**** SUPPLIED ENTRIES

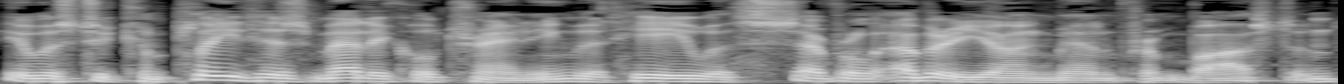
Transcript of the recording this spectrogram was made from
It was to complete his medical training that he, with several other young men from Boston,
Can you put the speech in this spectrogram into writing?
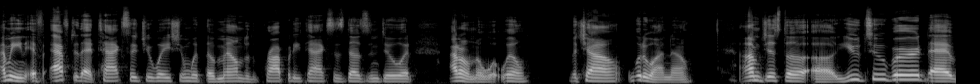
I mean if after that tax situation with the amount of the property taxes doesn't do it i don't know what will. But y'all what do i know? I'm just a, a youtuber that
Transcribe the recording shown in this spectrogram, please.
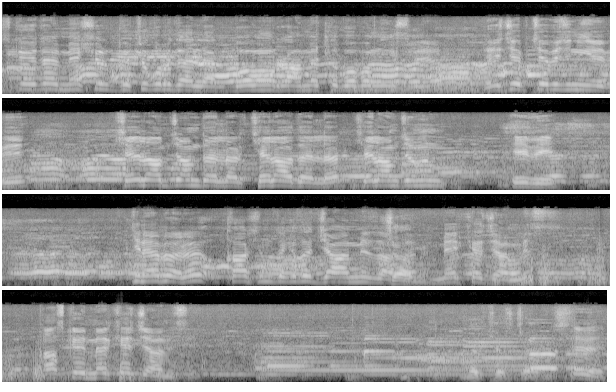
Tasköy'de meşhur götü kuru derler. Babamın rahmetli babamın ismi. Recep Cebeci'nin evi. Kel amcam derler. Kela derler. Kel amcamın evi. Yine böyle karşımızdaki de camimiz zaten. Cami. Merkez camimiz. Tasköy Merkez Camisi. Merkez Camisi. Evet.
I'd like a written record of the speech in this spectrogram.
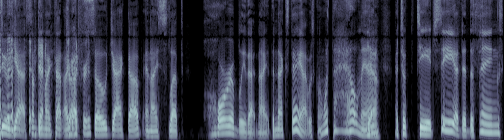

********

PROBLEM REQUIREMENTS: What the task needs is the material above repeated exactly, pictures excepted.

RESPONSE FOR THIS EXERCISE:
Transcript of the recording this spectrogram was made from
It was to complete his medical training that he, with several other young men from Boston,
Can you put the speech in this spectrogram into writing?
I mean if after that tax situation with the amount of the property taxes doesn't do it i don't know what will. But y'all what do i know? I'm just a, a youtuber that
Transcribe the recording shown in this spectrogram, please.
Tasköy'de meşhur götü kuru derler. Babamın rahmetli babamın ismi. Recep Cebeci'nin evi. Kel amcam derler. Kela derler. Kel amcamın evi. Yine böyle karşımızdaki de camimiz zaten. Cami. Merkez camimiz. Tasköy Merkez Camisi. Merkez Camisi. Evet.
I'd like a written record of the speech in this spectrogram.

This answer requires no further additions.